I can honestly say that I've loved some of my assignments while enjoying nearly all of the others. I say "nearly" because there have been a few where "the wheels fell off" and the assignment ran sideways. I still managed to bring back a photo, but had some misgivings about them afterward.

 Publicists: Most fundraisers have publicists, or at the very least somebody who functions in that capacity. Larger organizations have full or part time positions, while smaller events will have a volunteer from within the organization. Their duties include writing and distributing press releases, coordinating access to the event, and helping smooth the way for visiting members of the media. Several large charities have delightfully helpful publicists, and do whatever they can to see that I get the shots I need, since a better photograph improves  the chances the shot will run. Certainly their attentiveness is incentive for me to shoot the additional frames that are sometimes needed to refine the image I will ultimately submit.

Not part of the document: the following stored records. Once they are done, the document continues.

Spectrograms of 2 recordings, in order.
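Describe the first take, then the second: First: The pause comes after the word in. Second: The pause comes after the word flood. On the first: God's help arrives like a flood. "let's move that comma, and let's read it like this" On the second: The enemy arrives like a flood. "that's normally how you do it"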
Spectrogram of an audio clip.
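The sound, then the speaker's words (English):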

Well, If You Must: This has not always been the case.  I received the assignment to photograph at a landmark mansion that was the venue for a lecture/fundraiser.  As always, I did some research into the estate's history, and I was most impressed. It  was first occupied in 1916 by an heiress to a major railroad fortune. When I checked in with my contact, I received a forwarded quotation from the event sponsors:
  • (Contact) will meet the photographer  in the courtyard and stay with him at all times. He’s free to take his pictures and then can leave since the only rooms that will be open at first are the Salon (coffee served) and the ballroom (lecture).
  • Any text written with the photo should emphasize (event sponsors) not the (foundation) site specifically, just that (event sponsors) hosted an event at the (foundation).  The publicity is for us not for the (foundation).
This is the first time I've ever been sent so restrictive a set of guidelines and had considered cancelling the shot on principle, but I had made a commitment to my editor and my contact to show up,  and my reputation for reliability was more important than the dismissive attitude of the event sponsor. I think my contact was a bit put off by the wording, and forwarded the message as a way of distancing herself from the event sponsors.

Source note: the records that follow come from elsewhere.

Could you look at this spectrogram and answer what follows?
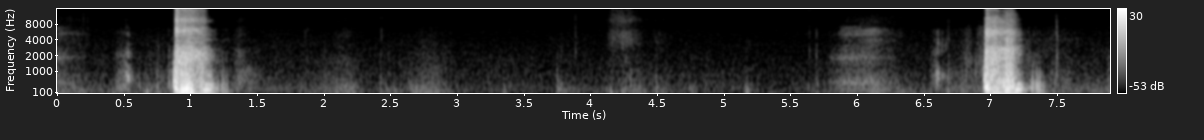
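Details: Two sharp, explosive sneezes about six seconds apart in a quiet room while half asleep and just drifting off; allergic sneezing.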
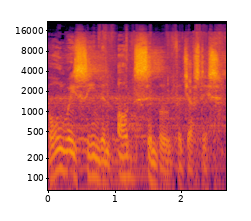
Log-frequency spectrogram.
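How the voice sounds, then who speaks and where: With clear noise behind him, a dutiful fantasy game soldier. His speech is grave and formal, with lively movement in pitch. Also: measured pace. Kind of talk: video game character acting.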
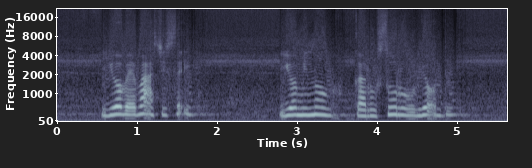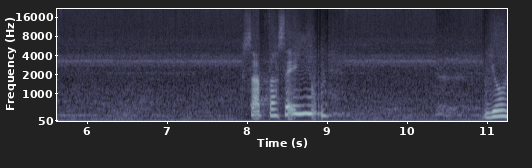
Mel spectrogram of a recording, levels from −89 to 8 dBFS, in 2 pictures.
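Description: From start to finish the speech carries a harsh, buzzy grit, and the pauses fill with a hiss of noise instead of going quiet. That points to a stuck bit, likely a data line or converter bit frozen, shifting about half the samples by a step of around -35 dBFS.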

The shot was made, submitted, and finally published. And yes, I got over it...
Photo #1
The One That Got Away:  I was photographing a toy give-away at a local charity. Under these circumstances, I normally don't photograph children, since accepting a gift from a charity may be seen as an unwanted intrusion. However, this child started playing with one of the Hula Hoops, and he responded well to my suggestion to "show some attitude" (Photo #1). I decided to shoot first, and ask questions later. Since he wasn't clinging to an adult, I assumed that he was the child of an adult volunteer. 

When I finished shooting, I asked him if his Mother or Father was here, he said "Yes", and pointed them out. I went over and introduced myself, and asked if I could submit the photo for possible publication. When I told her I would need her son's name, Mom hesitated, and declined the offer. I gotta tell you, my heart sank. True, I could have insisted that I had the "right" to make the photograph, but any attempt of argue my case had the potential for some hurt feelings.

I still thought the concept was good, so I set about trying to duplicate it. As it turned out, the event supervisor remembered me from other photos I had made at the facility, and as we started to talk, I found out that his own grandson was volunteering. I showed him my now unusable photo, and asked for permission to use his grandson as a model for a second attempt. Austin (at the left) was reluctant to do it, but agreed to do it if his friend Johnny (right) could join him.
Photo #2
I knew that they needed to be staggered to add some depth to the photo. Instead of choosing the "front man", I asked the two to decide for themselves, using "Rock, Paper, Scissors" to determine who stood in front. This being settled, that started hooping, and I started shooting. The second shot (Photo #2) managed to salvage the flavor of the event,  but the first image was the better shot. But since I couldn't use it, a little improvisation was called for.